The Raiders continue to play both their opponent and themselves each week. Their worst enemy has been their own unique ability to implode; Dennis Allen has his hands full with this crowd. The Raiders travel to Miami to take on the 0-1 Dolphins.
San Diego is the closest thing to a contender other than Denver, but running back Ryan Mathews appears to be made more of balsa wood than oak, and they are continually substituting for him. Their secondary was thin to start - at this point, it’s anorexic. Norv Turner has much the same set of problems he did last year - a thinner roster than he talks about, a corresponding vulnerability to key injuries, a steady diminishment of the stellar personnel of a few years ago, and a team that’s struggling badly along the offensive line and in the defensive secondary.
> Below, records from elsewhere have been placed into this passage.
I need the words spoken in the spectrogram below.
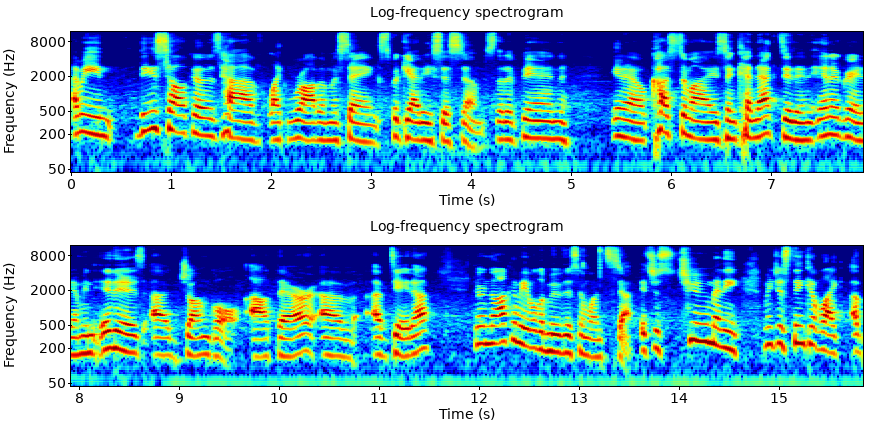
I mean, these telcos have, like Robin was saying, spaghetti systems that have been, you know, customized and connected and integrated. I mean, it is a jungle out there of, of data. They're not going to be able to move this in one step. It's just too many. I mean, just think of like a,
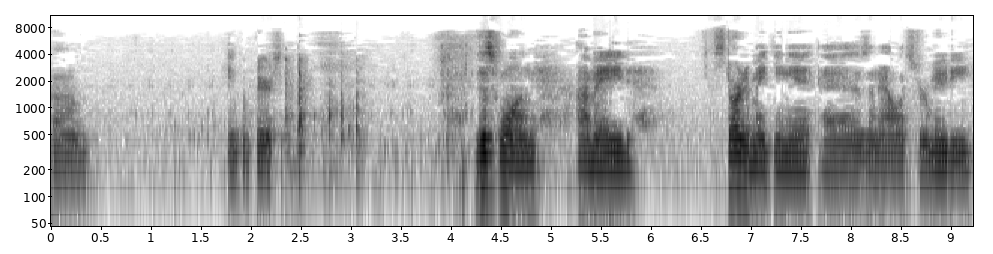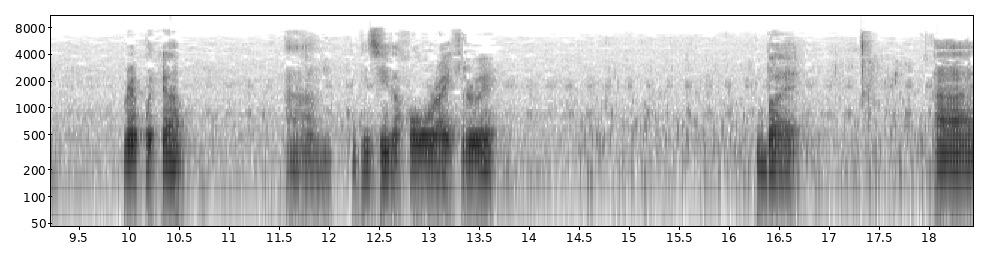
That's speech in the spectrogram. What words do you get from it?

An undrafted (but talented) rookie named Mike Harris is guarding Philip Rivers’s blind side, and the Broncos pass rush hasn’t been better in many years.
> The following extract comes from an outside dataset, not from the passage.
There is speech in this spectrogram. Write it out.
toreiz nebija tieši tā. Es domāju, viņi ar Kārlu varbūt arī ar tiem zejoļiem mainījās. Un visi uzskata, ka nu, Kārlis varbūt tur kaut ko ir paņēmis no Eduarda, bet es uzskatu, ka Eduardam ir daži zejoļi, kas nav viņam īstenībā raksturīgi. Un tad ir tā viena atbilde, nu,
The Chargers' secondary has been annihilated by injuries: Quentin Jammer broke his hand in the fourth quarter Monday, and slot cornerback Shareece Wright sprained his ankle on the opening kickoff. San Diego was happy to escape with a win, and Norv Turner smiled for the cameras and seemed to see a bright side in everything during his presser. Even so, this wasn’t the look of a team that would battle someone like the Steelers to a standstill. It was all they could do to beat the hapless Raiders. At least the Chargers have the advantage of playing at home, and hosting the 0-1 Tennessee Titans. The game pits the two worst running games of the opening week. Titans QB Jake Locker may not play - if not, Matt Hasselbeck has to guide his group to a victory. Chris Johnson, where are you? The Chargers are heavily favored.
It was just Week 1, and while I’ve had some deliberate fun with this in mixing a bit of cheerful hyperbole with some of the actual facts, I don’t want to overstate the case. Teams are going to change their fortunes, clean up their mistakes, and see the return of some of their injured brethren, and others will suddenly tank. Still other teams are going to stay as mediocre to poor as they were this weekend. In the case of the AFC West, the good news is that it would be hard to play worse than these three teams collectively did.
The bad news for them is that it’s still possible.
I don’t think that you can ever take a divisional game lightly. I’ve seen a lot of lousy teams take out unbeaten and overconfident divisional rivals who believed their press clippings and forgot that in the NFL, all players are talented, and all games vulnerable. After watching six months of Peyton Manning, though, I strongly doubt that he’d let the team take any game lightly. This almost has to be the year that Denver takes the division with a winning record, breaking a cycle of mediocrity and worse that extends back to the 2005 AFC Championship game.
Denver has the weapons and the defense to conquer all three of these teams handily, and to carry a 6-0 divisional record with them into the playoffs - all they have to do is to live up to it. They have relatively few weaknesses and fewer holes - so far. Injuries have hit the DL, but for once there are good players ready to handle the ‘Next man up’ mantra that’s so necessary. Absent multiple critical injuries, the Broncos should walk away at the end of the year with the divisional crown and their ticket to the playoffs firmly in their grasp.
Reality within the division starts on October 15th. That’s the night the Broncos play the Chargers in San Diego on national television, and we’ll find out a lot about both teams before that evening ends. Right now, it looks to me to be more likely to be a long Monday Night for the Lightning Lads. Still, they’ve got a month to put their season on its tracks.
I have to wonder if it can be enough.